Quarterly Market Commentary

Global Market and Economic Perspective

Global Economic Commentary

  • GDP growth in the US remained at a healthy level of 3.0% or better during both the fourth quarter of 2018 (data release was delayed due to the government shutdown) and the first quarter of 2019. As a result, the unemployment rate has stayed below 4.0% thus far in 2019. Despite this economic strength, inflation has yet to emerge as a threat, with the consumer price index rising at an annualized rate of only 1.9%.
  • Developed market economies outside the US are experiencing more sluggish growth. The UK economy continues to suffer from Brexit-related weakness in corporate investment spending, and many countries, such as Japan and Italy, have fiscal and structural problems (e.g. high debt levels and aging populations) that are suppressing growth.
  • In emerging economies, the economic picture continued to be better than in developed economies. Growth in Asia, in particular, remained healthy, although somewhat softer than in years past. For example, China’s GDP has been closer to 6% in recent quarters, rather than the 8%-9% range of 5 years ago.
Notes: Emerging market economic statistics are estimated by region using eight countries, which represent roughly 80% of the MSCI Emerging Market Equity Index. Recent observations may be estimated where reporting lags make official data unavailable at the time of this report.

Stairway Partners is an SEC-registered Investment Advisor providing comprehensive investment advice and industry-leading portfolio management solutions. Our firm was created to provide institutions and individual investors with transparent and cost-effective stewardship of their assets. Our sophisticated investment capabilities and a steadfast commitment to the industry’s best practices have allowed us to serve as a valued advisor and trusted fiduciary to clients throughout the United States. For more information, please call (630) 371-2626 or email us at stairwaypartners@stairwaypartners.com.

Global Equity and Currency Commentary

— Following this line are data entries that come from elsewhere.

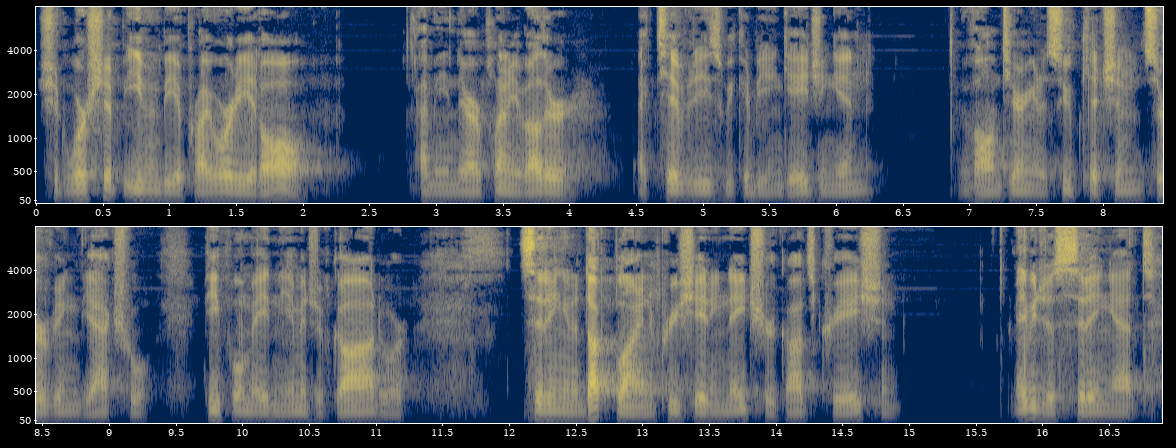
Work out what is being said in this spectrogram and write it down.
Should worship even be a priority at all? I mean, there are plenty of other activities we could be engaging in volunteering in a soup kitchen, serving the actual people made in the image of God, or sitting in a duck blind, appreciating nature, God's creation. Maybe just sitting at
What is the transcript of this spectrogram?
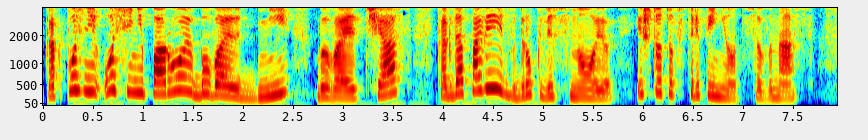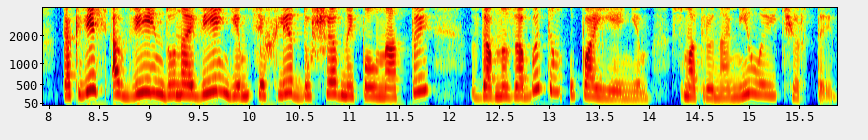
Как поздней осени порою бывают дни, бывает час, когда повеет вдруг весною, и что-то встрепенется в нас» так весь обвеян дуновеньем тех лет душевной полноты с давно забытым упоением смотрю на милые черты.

  • The first quarter of 2019 saw equity markets largely erase the steep losses they produced in the fourth quarter of last year. This recovery did not seem to come as the result of substantive positive news, but rather from investors becoming less pessimistic and more willing to buy riskier assets.
  • In the US, stock market gains were particularly strong. Interestingly, this was despite the fact that profit growth expectations for 2019 turned negative, with first quarter S&P 500 earnings appearing as though they will show a year-on-year decline for the first time since 2016.
  • Both in the US and in other markets, some of the buoyancy in equities can be attributed to expectations that central banks will not raise rates in 2019. Likewise, concerns around growth in China have diminished, which led to strong performance in Asian emerging markets.
  • The US dollar showed only a small gain during the quarter against a broad basket of currencies, which detracted a bit from non-US equity returns.

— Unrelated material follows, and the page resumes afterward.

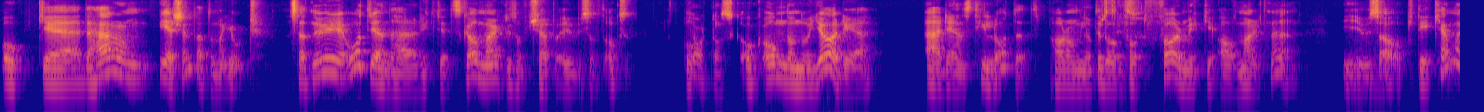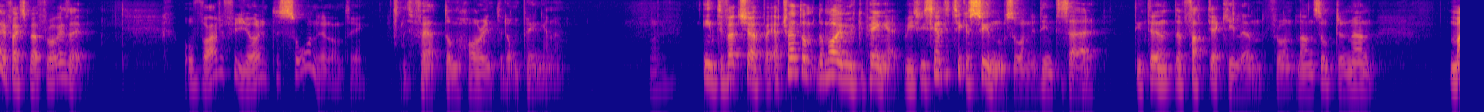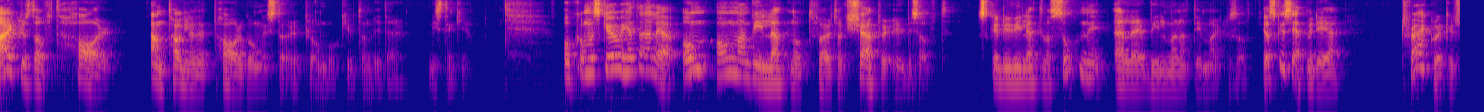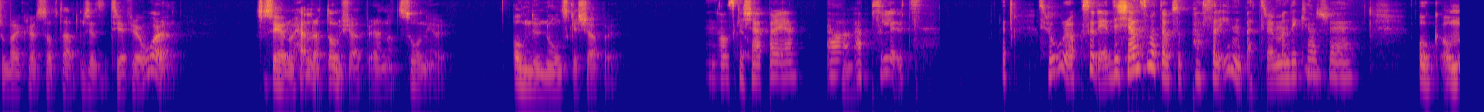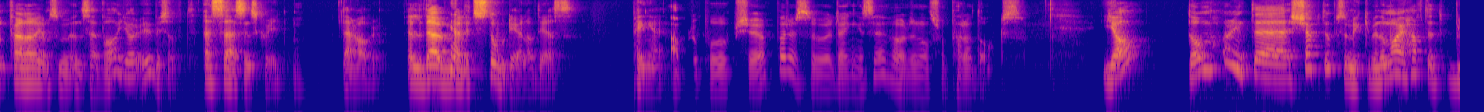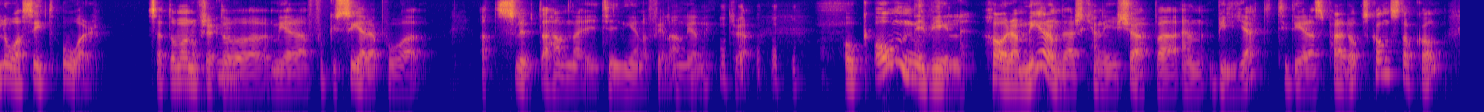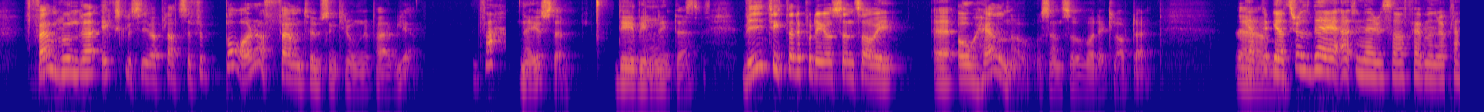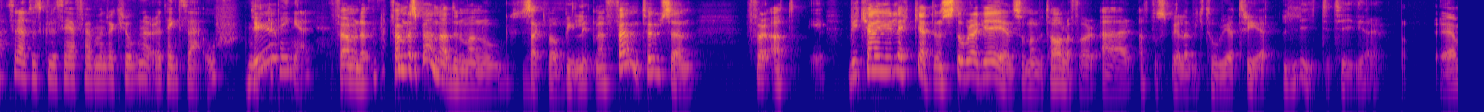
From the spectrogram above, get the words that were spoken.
Och eh, det här har de erkänt att de har gjort. Så att nu är det återigen det här ryktet, ska Microsoft köpa Ubisoft också? Och, Klart de ska. Och om de då gör det, är det ens tillåtet? Har de inte ja, då fått för mycket av marknaden i USA? Och det kan man ju faktiskt börja fråga sig. Och varför gör inte Sony någonting? För att de har inte de pengarna. Mm. Inte för att köpa. Jag tror att de, de har ju mycket pengar. Vi, vi ska inte tycka synd om Sony. Det är inte så här. Det är inte den, den fattiga killen från landsorten. Men Microsoft har antagligen ett par gånger större plånbok utan vidare, misstänker jag. Och om vi ska vara helt ärliga, om, om man vill att något företag köper Ubisoft, skulle du vilja att det var Sony eller vill man att det är Microsoft? Jag skulle säga att med det track record som Microsoft har haft de senaste 3-4 åren så ser jag nog hellre att de köper än att Sony gör Om nu någon ska köpa det. Någon ska köpa det, ja. mm. absolut. Jag tror också det. Det känns som att det också passar in bättre, men det kanske... Och om, för alla de som undrar, vad gör Ubisoft? Assassin's Creed. Där har vi det. Eller det är en ja. väldigt stor del av deras pengar. Apropå uppköpare så var det länge sedan jag hörde något från Paradox. Ja, de har inte köpt upp så mycket men de har ju haft ett blåsigt år. Så att de har nog försökt mm. att mera fokusera på att sluta hamna i tidningen av fel anledning, tror jag. Och om ni vill höra mer om det här så kan ni köpa en biljett till deras Paradoxcon Stockholm. 500 exklusiva platser för bara 5000 kronor per biljett. Va? Nej, just det. Det vill ni inte. Vi tittade på det och sen sa vi eh, Oh hell no. Och sen så var det klart där. Jag, ehm. jag trodde när du sa 500 platser att du skulle säga 500 kronor. Och tänkte så här, oh, mycket det, pengar. 500, 500 spänn hade man nog sagt var billigt. Men 5000 för att vi kan ju läcka att den stora grejen som man betalar för är att få spela Victoria 3 lite tidigare.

US Fixed Income and Fed Commentary

  • The US Treasury yield curve inverted for a short time during the first quarter, which means that yields on longer-term Treasury bonds were lower than yields on short-term T-bills. This unusual situation raised some concerns, as historically an inverted yield curve has presaged an economic downturn. Most observers were not overly worried, however, because the inversion was short-lived and was also not reflected in other yield curves, such as corporate bonds.
  • Long-term interest rates declined due to investors’ belief that the Fed is unlikely to raise short-term interest rates further, and might reduce rates in 2019. We continue to believe that these market expectations are inaccurate, and the next interest rate move from the Fed is more likely to be an increase rather than a decrease. Although the Fed has softened the language in their policy pronouncements, they have only stated that they are pausing in the timetable – not reversing course and planning cuts.
  • Given the decline in Treasury yields during the quarter, longer-term bonds performed very well, and short- and intermediate-term Treasury notes also produced good returns. Yields in credit-sensitive sectors, such as emerging markets bonds and US high yield bonds, generated large gains, as their yields fell due to both the decline in the underlying Treasury yield curve and a narrowing in credit spreads.

Stairway Partners, LLC © 2021

This material is based upon information that we believe to be reliable, but no representation is being made that it is accurate or complete, and it should not be relied upon as such. This material is based upon our assumptions, opinions and estimates as of the date the material was prepared. Changes to assumptions, opinions and estimates are subject to change without notice. Past performance is not indicative of future results, and no representation is being made that any returns indicated will be achieved. This material has been prepared for information purposes and does not constitute investment advice. This material does not take into account particular investment objectives or financial situations. Strategies and financial instruments described in this material may not be suitable for all investors. Readers should not act upon the information without seeking professional advice. This material is not a recommendation or an offer or solicitation for the purchase or sale of any security or other financial instrument.

Receive our research and updates in your inbox

Back to Top